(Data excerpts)
╭──

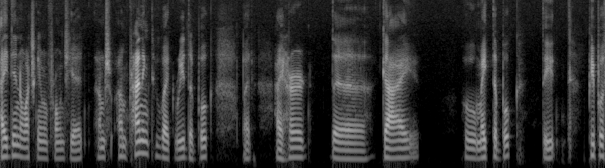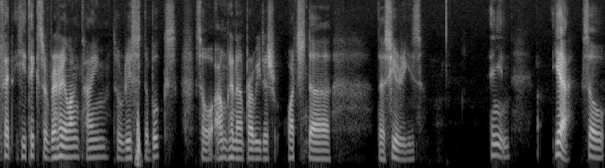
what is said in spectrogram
I didn't watch Game of Thrones yet. I'm I'm planning to like read the book, but I heard the guy who make the book. The people said he takes a very long time to read the books, so I'm gonna probably just watch the the series. And yeah, so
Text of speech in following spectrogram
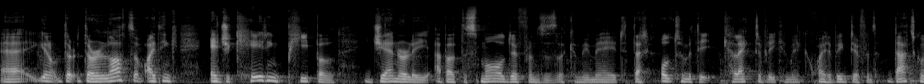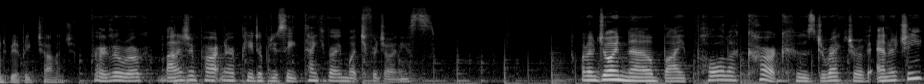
Uh, you know, there, there, are lots of, I think, educating people generally about the small differences that can be made that ultimately, collectively, can make quite a big difference. That's going to be a big challenge. O'Rourke, Managing Partner, PwC, thank you very much for joining us. Well, I'm joined now by Paula Kirk, who's Director of Energy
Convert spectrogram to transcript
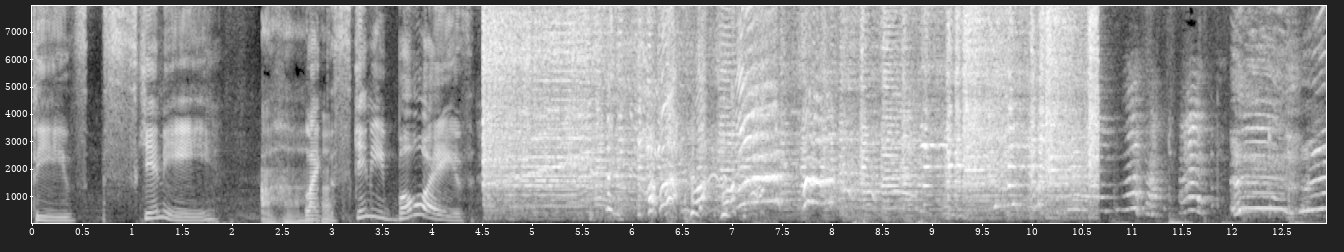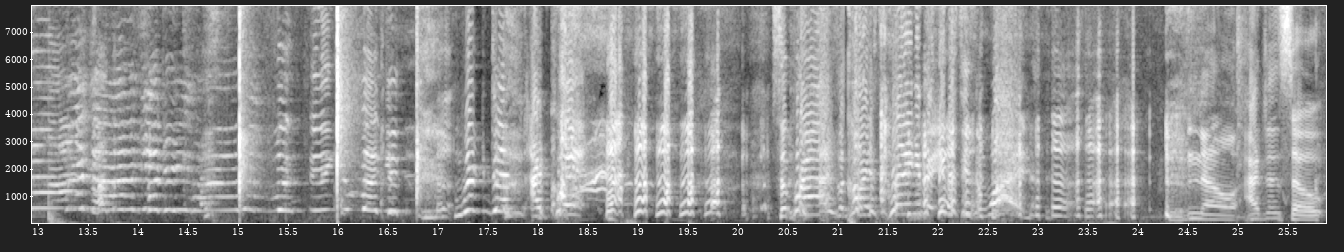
these skinny, Uh-huh, like uh-huh. skinny boys. We're done. I quit. Surprise! The car is quitting at the end of season one. No, I just so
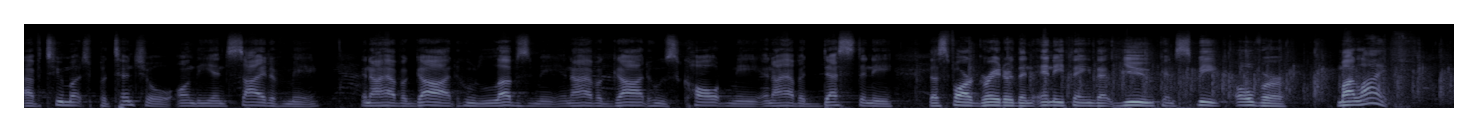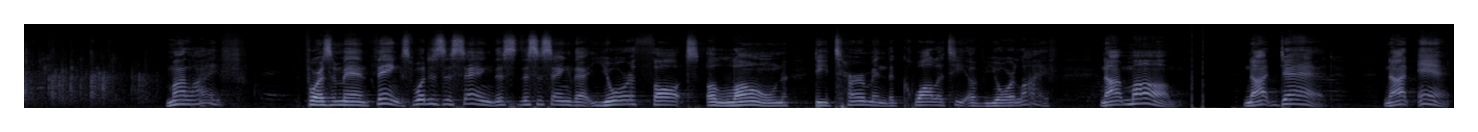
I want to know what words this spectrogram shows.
I have too much potential on the inside of me. And I have a God who loves me, and I have a God who's called me, and I have a destiny that's far greater than anything that you can speak over my life. My life. For as a man thinks, what is this saying? This, this is saying that your thoughts alone determine the quality of your life. Not mom, not dad, not aunt,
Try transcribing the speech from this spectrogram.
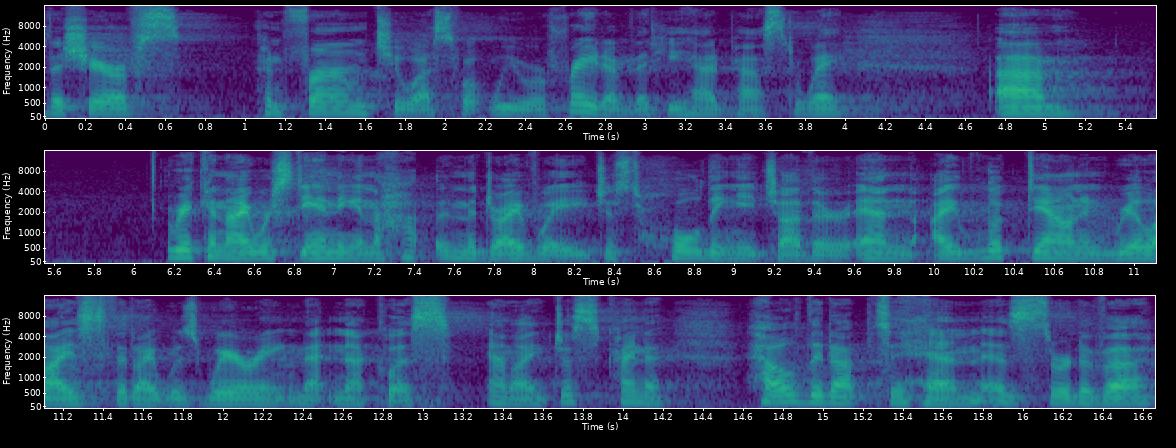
the sheriffs confirmed to us what we were afraid of, that he had passed away. Um, Rick and I were standing in the, in the driveway just holding each other, and I looked down and realized that I was wearing that necklace, and I just kind of held it up to him as sort of a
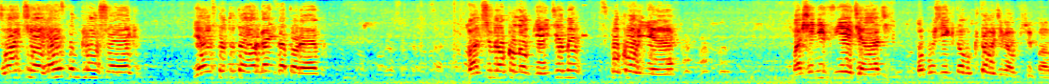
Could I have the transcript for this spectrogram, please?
Słuchajcie, ja jestem Groszek, ja jestem tutaj organizatorem. Walczymy o konopie, idziemy spokojnie. Ma się nic nie dziać, bo później kto, kto będzie miał przypał?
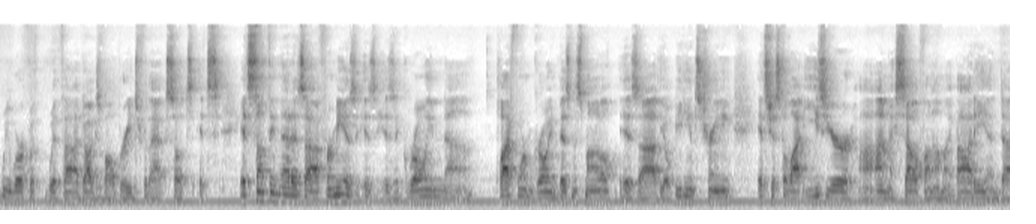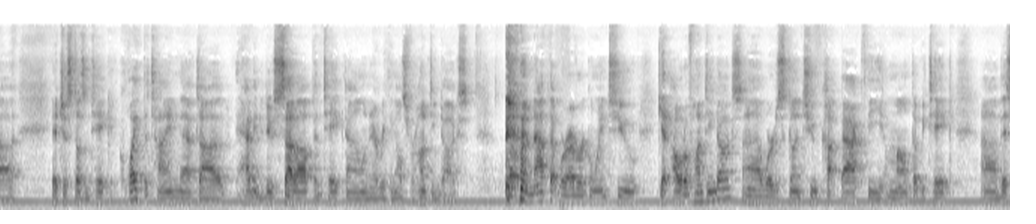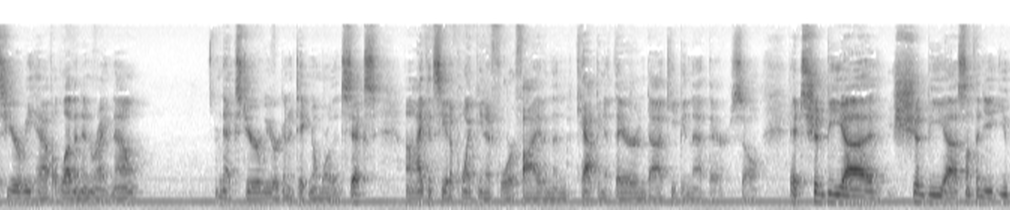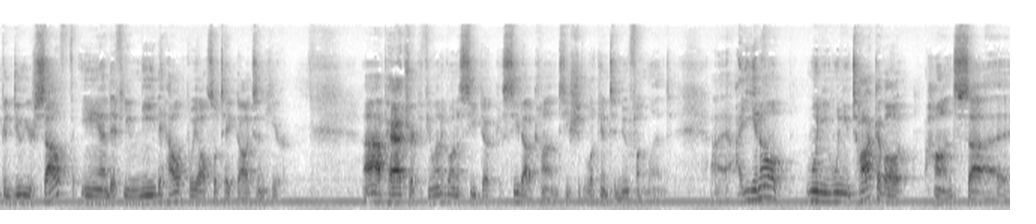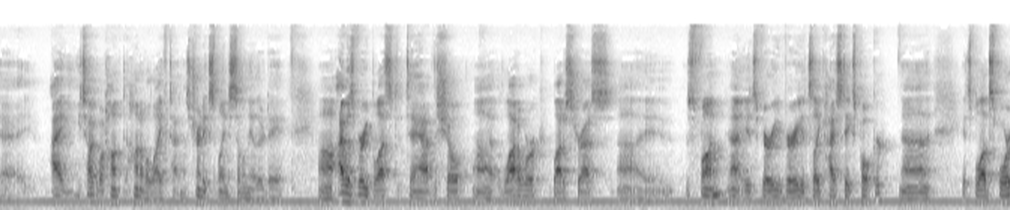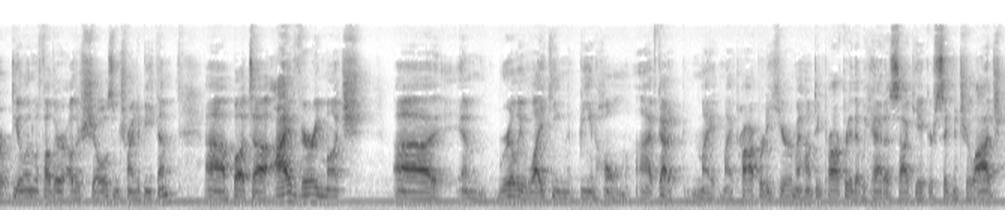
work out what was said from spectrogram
we work with with dogs of all breeds for that. So it's it's it's something that is for me is is is a growing. Um, platform growing business model is uh, the obedience training. It's just a lot easier uh, on myself and on my body, and uh, it just doesn't take quite the time that uh, having to do setup and takedown and everything else for hunting dogs. Not that we're ever going to get out of hunting dogs. Uh, we're just going to cut back the amount that we take. Uh, this year we have 11 in right now. Next year we are going to take no more than six. Uh, I can see it at a point being at four or five, and then capping it there and uh, keeping that there. So it should be uh, should be uh, something you, you, can do yourself. And if you need help, we also take dogs in here. Ah, Patrick, if you want to go on a sea duck, sea duck hunt, you should look into Newfoundland. You know, when you when you talk about hunts, uh, I you talk about hunt hunt of a lifetime. I was trying to explain to someone the other day. Uh, I was very blessed to have the show. Uh, a lot of work, a lot of stress. Uh, it was fun. Uh, it's very, very. It's like high stakes poker. Uh, it's blood sport, dealing with other other shows and trying to beat them. Uh, but I very much am really liking being home. I've got a, my my property here, my hunting property that we had at Soggy Acres Signature Lodge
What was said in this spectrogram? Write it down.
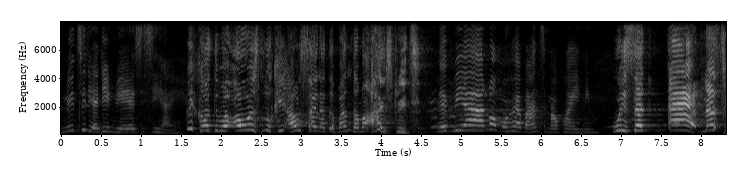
ɛno nti deɛ ɛde nnua yɛ sisi ha Because they were always looking outside at the Bantama High Street. beebiara na ɔmo hwɛ abantema kwan nim We said, eh, let's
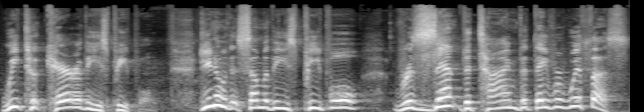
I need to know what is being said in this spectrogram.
We took care of these people. Do you know that some of these people resent the time that they were with us?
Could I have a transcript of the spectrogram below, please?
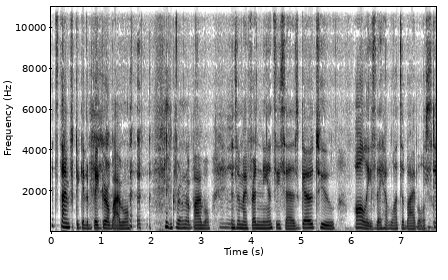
it's time for, to get a big girl Bible, a grown up Bible. Mm-hmm. And so my friend Nancy says, "Go to Ollie's; they have lots of Bibles." Do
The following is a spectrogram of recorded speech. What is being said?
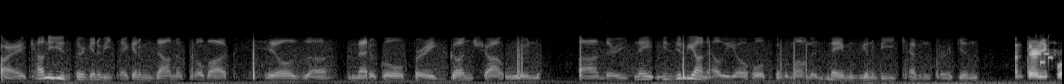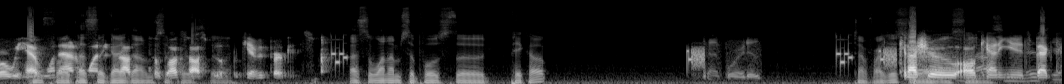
Alright, county units are going to be taking him down to Pillbox Hills uh, Medical for a gunshot wound. Uh, there, he's he's going to be on LEO hold for the moment. Name is going to be Kevin Perkins. 134, we have Oh, one out of one the guy that I'm Pillbox supposed Hospital to- for Kevin Perkins. That's the one I'm supposed to pick up. 10 4 it is. Time for I just. Can I show that. all county units back 10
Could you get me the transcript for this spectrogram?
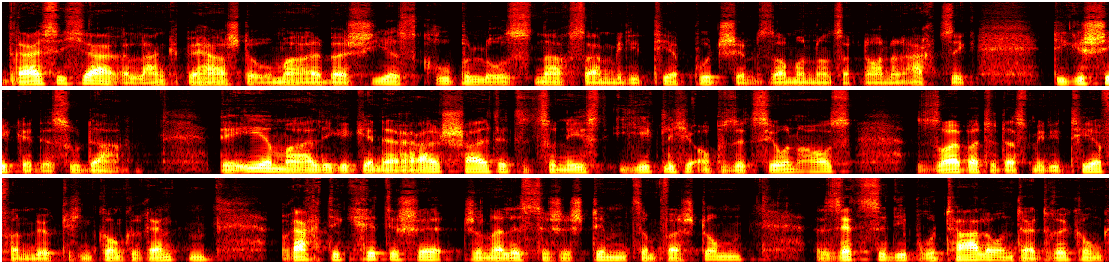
30 Jahre lang beherrschte Omar al-Bashir skrupellos nach seinem Militärputsch im Sommer 1989 die Geschicke des Sudan. Der ehemalige General schaltete zunächst jegliche Opposition aus, säuberte das Militär von möglichen Konkurrenten, brachte kritische journalistische Stimmen zum Verstummen, setzte die brutale Unterdrückung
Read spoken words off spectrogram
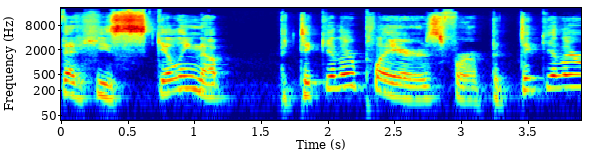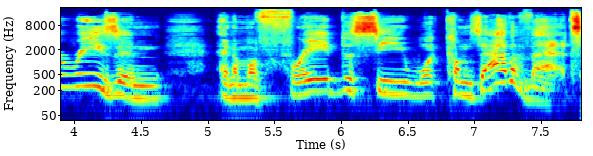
that he's skilling up particular players for a particular reason. And I'm afraid to see what comes out of that.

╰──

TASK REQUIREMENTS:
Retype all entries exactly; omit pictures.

REPLY TO THE TASK:
what is said in spectrogram
I didn't watch Game of Thrones yet. I'm I'm planning to like read the book, but I heard the guy who make the book. The people said he takes a very long time to read the books, so I'm gonna probably just watch the the series. And yeah, so
Text of speech in following spectrogram
Uh, you know, there, there, are lots of, I think, educating people generally about the small differences that can be made that ultimately, collectively, can make quite a big difference. That's going to be a big challenge. O'Rourke, Managing Partner, PwC, thank you very much for joining us. Well, I'm joined now by Paula Kirk, who's Director of Energy
Convert spectrogram to transcript
these skinny, Uh-huh, like uh-huh. skinny boys. We're done. I quit. Surprise! The car is quitting at the end of season one. No, I just so
I want to know what words this spectrogram shows.
I have too much potential on the inside of me. And I have a God who loves me, and I have a God who's called me, and I have a destiny that's far greater than anything that you can speak over my life. My life. For as a man thinks, what is this saying? This, this is saying that your thoughts alone determine the quality of your life. Not mom, not dad, not aunt,
Try transcribing the speech from this spectrogram.
the sheriffs confirmed to us what we were afraid of, that he had passed away. Um, Rick and I were standing in the, in the driveway just holding each other, and I looked down and realized that I was wearing that necklace, and I just kind of held it up to him as sort of a
Could I have the transcript for this spectrogram, please?
Słuchajcie, ja jestem Groszek, ja jestem tutaj organizatorem. Walczymy o konopie, idziemy spokojnie. Ma się nic nie dziać, bo później kto, kto będzie miał przypał?
work out what was said from spectrogram
we work with with dogs of all breeds for that. So it's it's it's something that is for me is is is a growing. Um, platform growing business model is uh, the obedience training. It's just a lot easier uh, on myself and on my body, and uh, it just doesn't take quite the time that uh, having to do setup and takedown and everything else for hunting dogs. Not that we're ever going to get out of hunting dogs. Uh, we're just going to cut back the amount that we take. Uh, this year we have 11 in right now. Next year we are going to take no more than six. Uh, I can see it at a point being at four or five, and then capping it there and uh, keeping that there. So it should be uh, should be uh, something you, you, can do yourself. And if you need help, we also take dogs in here. Ah, Patrick, if you want to go on a sea duck, sea duck hunt, you should look into Newfoundland. You know, when you when you talk about hunts, uh, I you talk about hunt hunt of a lifetime. I was trying to explain to someone the other day. Uh, I was very blessed to have the show. Uh, a lot of work, a lot of stress. Uh, it was fun. Uh, it's very, very. It's like high stakes poker. Uh, it's blood sport, dealing with other other shows and trying to beat them. Uh, but I very much am really liking being home. I've got a, my my property here, my hunting property that we had at Soggy Acres Signature Lodge
What was said in this spectrogram? Write it down.
ɛno nti deɛ ɛde nnua yɛ sisi ha Because they were always looking outside at the Bantama High Street. beebiara na ɔmo hwɛ abantema kwan nim We said, eh, let's
I need to know what is being said in this spectrogram.
We took care of these people. Do you know that some of these people resent the time that they were with us?
Could I have a transcript of the spectrogram below, please?
it's time for, to get a big girl Bible, a grown up Bible. Mm-hmm. And so my friend Nancy says, "Go to Ollie's; they have lots of Bibles." Do
The following is a spectrogram of recorded speech. What is being said?
Alright, county units are going to be taking him down to Pillbox Hills uh, Medical for a gunshot wound. Uh, there, he's he's going to be on LEO hold for the moment. Name is going to be Kevin Perkins. 134, we have Oh, one out of one the guy that I'm Pillbox supposed Hospital to- for Kevin Perkins. That's the one I'm supposed to pick up. 10 4 it is. Time for I just. Can I show that. all county units back 10
Could you get me the transcript for this spectrogram?
30 Jahre lang beherrschte Omar al-Bashir skrupellos nach seinem Militärputsch im Sommer 1989 die Geschicke des Sudan. Der ehemalige General schaltete zunächst jegliche Opposition aus, säuberte das Militär von möglichen Konkurrenten, brachte kritische journalistische Stimmen zum Verstummen, setzte die brutale Unterdrückung
Read spoken words off spectrogram
that he's skilling up particular players for a particular reason. And I'm afraid to see what comes out of that.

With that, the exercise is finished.